Last night, Ronnie Deck and I sat until after midnight discussing hitting. Ronnie spent the last year as the bullpen catcher and coach for the Baltimore Orioles big league team. I wanted to pick his brain about what they do in their system and about their hitting progression.
We talked about different hitters and their routines, but one topic in particular stuck with me. The Orioles hitting coach, Terry Crowley has been a big league hitting coach for over 20 years. Ronnie said that during their front toss drills and short bp, they spend 70% of their time working middle in. The reasoning made a lot of since to me.What so many hitting coaches, including myself, first work on, is staying inside the ball, and staying “on” a pitch middle away in order to stay through the ball. In this, we can create a lot of good bat paths and kids can hit the ball to the opposite field. I would venture to say that this is what most college and lower level pro teams first work on too. But what many coaches have created are the “slowing down” of player’s bats to stay on pitches away and off speed pitches. What has been taught by hitting coaches, even at the pro level, is that 70% of pitches you see are away or off speed. The game is ever changing, and pitching coaches know this. What we are seeing now, is more hitters struggling more than ever on the pitch in. Most of them can’t get to it successfully, and those that do, cheat with their hips and front side to get there, hooking the baseball.Here was my revelation . . . If we can get players to focus on staying through the inside pitch, and have confidence of getting there, they do not have to cheat on a pitch in. This makes it easier to stay “on” a pitch away. All hitting coaches know, that most hitters have a fear of getting beat in. When this happens they begin spinning off balls, and now they are weak on both sides of the plate.I ran this by my hitting mentor, Mitch Hannahs this morning. Mitch is a JUCO coach that every year has pro teams calling on the phone trying to get him into their system as a coach. He has the best instincts of any hitting coach I’ve ever been around. He agreed with this. In fact, he said this fall, for the same reasons (kids staying inside balls well, but barrels dragging) that he really emphasized barrel whip and throwing the bat head out front more than ever before. Stating, “That so many kids feel good about guiding the ball with good mechanics that forget how to deliver the barrel.” Teaching the kids how to get the barrel head out front while working in, will produce that whip. One of the things that he did was put bats that were “barrel heavy” in their hands to get them the feeling of throwing it out front.Take in note, all hitters are different and need different things while being taught. The way they are being taught will depend on what type of hitter they are and what their strengths and weaknesses are.

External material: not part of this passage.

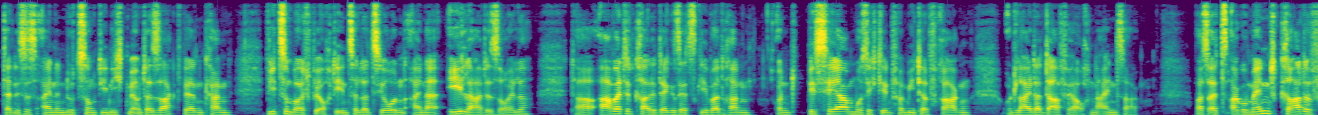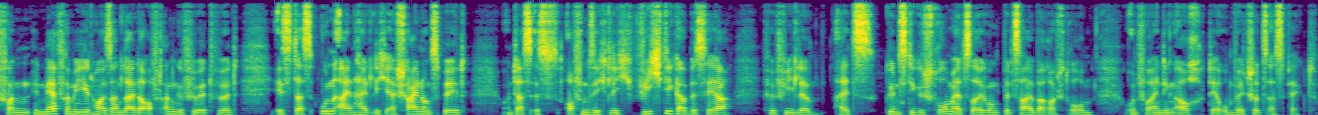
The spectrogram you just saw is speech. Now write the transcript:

I am not talking about cloning all hitters here. Any coach that does so, has no business teaching. This is simply a generalization based on the weaknesses of most hitters.
Once a hitter gets the concept of path, I agree that working in, to build confidence on getting to and through the correct contact point, without having to cheat on he ball in, will make it easier to stay, “on” pitches away. At the same time, we will make hitters more explosive and less like mechanical robots. A very good point that will elevate my teaching.